It’s not always about the new ‘technology’
I’ve had quite a few conversations in the last month with companies that are dealing with legacy inhouse software which is critical to keeping things moving on the factory floor. The conversation starts out with a ‘what to do with this piece of outdated programming’. It then evolves into a fresher perspective driven by a needs-must approach. Afterall ‘necessity is the mother of all invention right, particularly during a pandemic?
If we roll back the clock by 5-10 years, the most common way to deal with a repetitive or manually intensive set of tasks was to create a Excel or Word macro or a custom program that solves a particular issue such integrating systems, or data conversion. An example would a planning solution to a product line solution which was often developed in-house.
Today, many businesses are still dependent on this piece of programming, to keep operations running smoothly. Yet over time, the detail relating to the need, the rationale, not to mention understanding how it was put together have been lost.
Yet, this ‘orphaned’ software has successfully chugged along doing its job, only really being a point of discussion when it has either stopped working – and chaos has ensued, or the business needs have outgrown what it is currently doing. Often, the legacy software has been updated to reflect new process or improvements. With each update or tweak, more IP from your business is captured in your poor orphaned-legacy software. It’s seen as a problem rather than the holder of important information about your business.
With each update or tweak, more IP from your business is captured in your poor orphaned-legacy software
When legacy software falls over, it triggers the discussion on how to replace the software piece or do things better. These conversations were happening before we started #WFH, what has now changed is the urgency in which a business is looking at how to change how they go about doing things.
In the first instance we can help resuscitate and rejuvenate the legacy software to stabilise it and reduce the risk of relying on it. Then we can proceed to investigate the IP and help you make the most of the IP and data within the orphaned software.
Welcome to your IP
The original intent and design of your legacy inhouse software is often the bearer of a wealth of IP that you didn’t even know you had. This is where the discussion becomes much more interesting. It is understanding the IP held within your legacy software, that’s been captured over a long period of time gives rise to untapped potential!
Let me explain. If you have a piece of software that is doing something different, and does not exist in the marketplace currently, then you have IP!
With IP, you are now talking innovation and the potential to use government funding to develop the solution to replace your orphaned legacy inhouse software. This connection between R&D research dollars and legacy software as your IP, I believe, is missed by many companies. They are looking for the new and different way of doing things, yet the legacy inhouse software may contain all the answers, in both what it does and what it doesn’t do.
The untapped opportunity
Key is understanding what your IP is and this always starts with unpicking the legacy inhouse software and what it currently does.
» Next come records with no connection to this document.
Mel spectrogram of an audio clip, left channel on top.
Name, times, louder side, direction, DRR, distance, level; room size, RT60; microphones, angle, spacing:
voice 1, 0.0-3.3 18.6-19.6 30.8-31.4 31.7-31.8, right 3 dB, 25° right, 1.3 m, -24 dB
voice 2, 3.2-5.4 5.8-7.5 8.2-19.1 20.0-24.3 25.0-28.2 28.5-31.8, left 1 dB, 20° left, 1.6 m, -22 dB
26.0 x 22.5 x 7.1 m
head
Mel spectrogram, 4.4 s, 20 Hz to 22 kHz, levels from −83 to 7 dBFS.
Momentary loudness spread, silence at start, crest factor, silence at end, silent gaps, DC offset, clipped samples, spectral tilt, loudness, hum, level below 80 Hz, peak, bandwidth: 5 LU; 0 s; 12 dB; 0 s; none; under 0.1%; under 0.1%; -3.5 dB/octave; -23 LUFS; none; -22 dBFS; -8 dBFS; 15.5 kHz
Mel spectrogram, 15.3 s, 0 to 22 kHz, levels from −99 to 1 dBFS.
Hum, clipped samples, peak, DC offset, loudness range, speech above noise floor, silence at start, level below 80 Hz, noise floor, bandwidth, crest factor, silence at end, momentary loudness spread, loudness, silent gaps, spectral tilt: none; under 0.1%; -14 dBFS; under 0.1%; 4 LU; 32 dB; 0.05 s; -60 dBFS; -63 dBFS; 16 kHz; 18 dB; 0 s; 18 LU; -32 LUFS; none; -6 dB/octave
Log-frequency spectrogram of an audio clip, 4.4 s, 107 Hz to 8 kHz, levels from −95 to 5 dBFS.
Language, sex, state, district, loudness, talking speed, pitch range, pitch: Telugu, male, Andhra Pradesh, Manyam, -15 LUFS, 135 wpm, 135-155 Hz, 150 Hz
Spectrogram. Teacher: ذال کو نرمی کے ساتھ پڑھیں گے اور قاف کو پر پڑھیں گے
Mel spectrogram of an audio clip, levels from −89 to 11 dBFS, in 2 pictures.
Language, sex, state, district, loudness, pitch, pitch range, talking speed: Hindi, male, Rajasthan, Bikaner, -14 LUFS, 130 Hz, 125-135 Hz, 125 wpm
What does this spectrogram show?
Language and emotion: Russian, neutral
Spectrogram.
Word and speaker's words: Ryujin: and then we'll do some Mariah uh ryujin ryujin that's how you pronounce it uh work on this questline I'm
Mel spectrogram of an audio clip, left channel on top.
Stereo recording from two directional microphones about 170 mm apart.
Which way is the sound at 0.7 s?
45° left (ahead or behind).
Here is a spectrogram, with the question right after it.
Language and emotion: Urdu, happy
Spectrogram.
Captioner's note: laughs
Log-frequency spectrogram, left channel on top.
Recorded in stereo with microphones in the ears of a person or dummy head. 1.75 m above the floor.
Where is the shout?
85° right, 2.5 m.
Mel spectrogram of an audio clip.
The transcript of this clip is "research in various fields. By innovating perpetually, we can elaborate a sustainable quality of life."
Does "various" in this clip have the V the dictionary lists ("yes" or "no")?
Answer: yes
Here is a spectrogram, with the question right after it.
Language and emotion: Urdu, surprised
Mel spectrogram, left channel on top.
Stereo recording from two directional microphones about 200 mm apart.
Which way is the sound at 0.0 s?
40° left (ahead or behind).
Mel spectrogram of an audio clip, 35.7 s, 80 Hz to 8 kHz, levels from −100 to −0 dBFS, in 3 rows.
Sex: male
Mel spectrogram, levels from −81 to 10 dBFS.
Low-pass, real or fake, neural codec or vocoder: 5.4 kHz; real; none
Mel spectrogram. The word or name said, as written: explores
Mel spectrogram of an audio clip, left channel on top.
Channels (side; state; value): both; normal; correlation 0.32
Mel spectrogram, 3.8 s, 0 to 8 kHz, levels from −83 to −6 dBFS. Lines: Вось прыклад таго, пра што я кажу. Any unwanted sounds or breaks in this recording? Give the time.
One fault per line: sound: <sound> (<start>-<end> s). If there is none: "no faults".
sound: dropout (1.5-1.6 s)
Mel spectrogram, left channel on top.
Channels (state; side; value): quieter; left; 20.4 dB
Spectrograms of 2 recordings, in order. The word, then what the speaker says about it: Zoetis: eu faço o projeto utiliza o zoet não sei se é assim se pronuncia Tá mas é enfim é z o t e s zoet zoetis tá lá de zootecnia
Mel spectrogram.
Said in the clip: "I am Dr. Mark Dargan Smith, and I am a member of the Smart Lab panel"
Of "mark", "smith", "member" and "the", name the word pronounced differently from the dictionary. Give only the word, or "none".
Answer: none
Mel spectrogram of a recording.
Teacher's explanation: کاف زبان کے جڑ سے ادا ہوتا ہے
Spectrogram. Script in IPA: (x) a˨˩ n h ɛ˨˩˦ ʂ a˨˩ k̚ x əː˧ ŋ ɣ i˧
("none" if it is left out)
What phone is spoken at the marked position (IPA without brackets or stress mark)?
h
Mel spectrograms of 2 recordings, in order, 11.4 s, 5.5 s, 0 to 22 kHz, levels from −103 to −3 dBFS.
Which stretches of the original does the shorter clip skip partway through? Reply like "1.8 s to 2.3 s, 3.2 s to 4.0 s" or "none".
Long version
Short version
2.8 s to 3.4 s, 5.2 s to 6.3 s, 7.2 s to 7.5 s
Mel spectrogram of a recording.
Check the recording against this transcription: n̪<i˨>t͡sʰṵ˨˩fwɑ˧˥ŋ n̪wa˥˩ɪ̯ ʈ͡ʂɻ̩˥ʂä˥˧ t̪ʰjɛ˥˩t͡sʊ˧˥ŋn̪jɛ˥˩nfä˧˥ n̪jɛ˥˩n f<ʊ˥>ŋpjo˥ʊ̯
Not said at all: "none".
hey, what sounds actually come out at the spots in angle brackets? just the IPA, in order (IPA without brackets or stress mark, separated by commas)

This task is where you can start the process of either simply doing it better, and innovating above and beyond what it currently does, or even looking for the opportunity to commercialise your solution further afield.
The first step is always to produce a business specifications document that details the features, processes and technologies within the program. As part of this you will also need to do a full audit to understand any bugs or missing ‘functionality’ against your business needs.
With your completed business requirements, you can now be clear on what opportunities you have. However, whether you can fund the work to replace your legacy software will hinge on being clear on what your unique IP is – and making sure there is no equivalent on the market currently.
Once you understand the opportunity, you can then start building your solution, leveraging the R&D Tax Incentive Scheme, to fully fund the activity.
How does the Australian Government Research & Development Tax Incentive Scheme work?
This is a government scheme run by AusIndustry. It enables you, as a business to claim the cost of any ‘qualifying’ research and development and offset this against your company tax bill. The work must contribute to Australia’s IP and be a ‘benefit’.There are processes and documentation that must be kept to make sure you comply and ensure you will receive the maximum tax credits, but these are easily put in place once you’ve established exactly what you want to ‘develop’ as part of your IP.
Interested in knowing more?
We are legacy inhouse software and R&D tax incentive specialists. We can help you to recover your orphaned legacy software to ensure it is operating at peak efficiency, and buy you the time to work out if you can leverage the IP within the software to benefit from the R&D tax incentive scheme to build its replacement. I’m always happy for a virtual chat. Just message or give me a call on 0403398807.
If you have some legacy inhouse software and just want to know where to start to recover it, I have a handy software rescue triage approach which can quickly show how to get things in hand again. Grab the ebook here.